Those who involuntarily lost their jobs from September 1, 2008 to May 31, 2010 are eligible (if they meet certain criteria) to pay a lower amount for COBRA coverage, only 35% of the full premium. The employer will then be reimbursed by the federal government in the form of a payroll tax credit for the remaining 65%. Individuals are eligible for this subsidy for a maximum period of 15 months.
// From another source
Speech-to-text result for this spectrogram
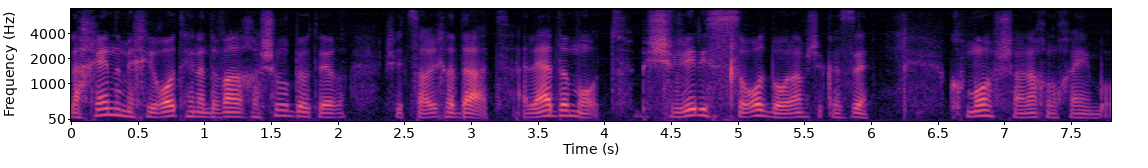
לכן מכירות הן הדבר החשוב ביותר שצריך לדעת עלי אדמות בשביל לשרוד בעולם שכזה, כמו שאנחנו חיים בו.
In response to those who have 15-month COBRA subsidies expiring or soon to be expired, the Department of Labor has recently issued a fact sheetand new FAQs addressing issues to be aware of when the subsidy period expires. There has been no recent talk of Congress possibly extending the COBRA subsidy to anyone who involuntarily lost their job after May 31st. The 15-month subsidy periods have started expiring back in May 2010 and the last group will expire in August of 2011. After the COBRA subsidy expires, individuals will need to start paying the full COBRA premium instead of 35% for the remainder of the time they have their COBRA coverage. The maximum period of COBRA in most cases is 18 months, so many will have a three month period that they will need to pay the full premium.
The DOL’s fact sheet contains tips for those affected by the expiring subsidy, including a warning that plans are not required to send reminder notices that the subsidy period is ending. Individuals are encouraged to contact their employer if they have questions about their subsidy end dates or full premium amounts. The fact sheet also emphasizes the importance of paying the full COBRA premium for the remainder of months. Otherwise, coverage could be cancelled due to nonpayment.
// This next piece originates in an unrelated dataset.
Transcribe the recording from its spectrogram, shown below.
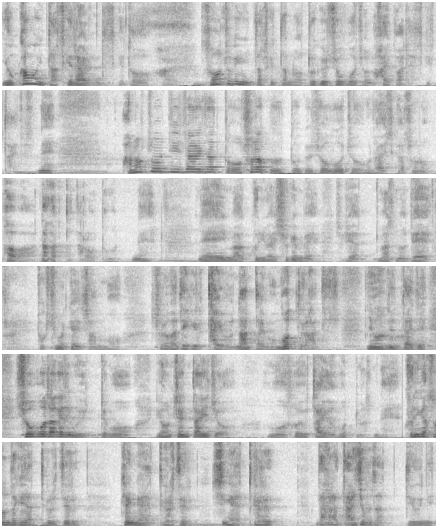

The DOL also gives suggestions for other places to look for coverage, if the individual has already lost COBRA coverage because of their failure or inability to pay the full COBRA premium amount.
If you have former employees on COBRA who are currently eligible for the subsidy, be sure to confirm the date each person’s subsidy expires, so that you are collecting the correct amount of full premium.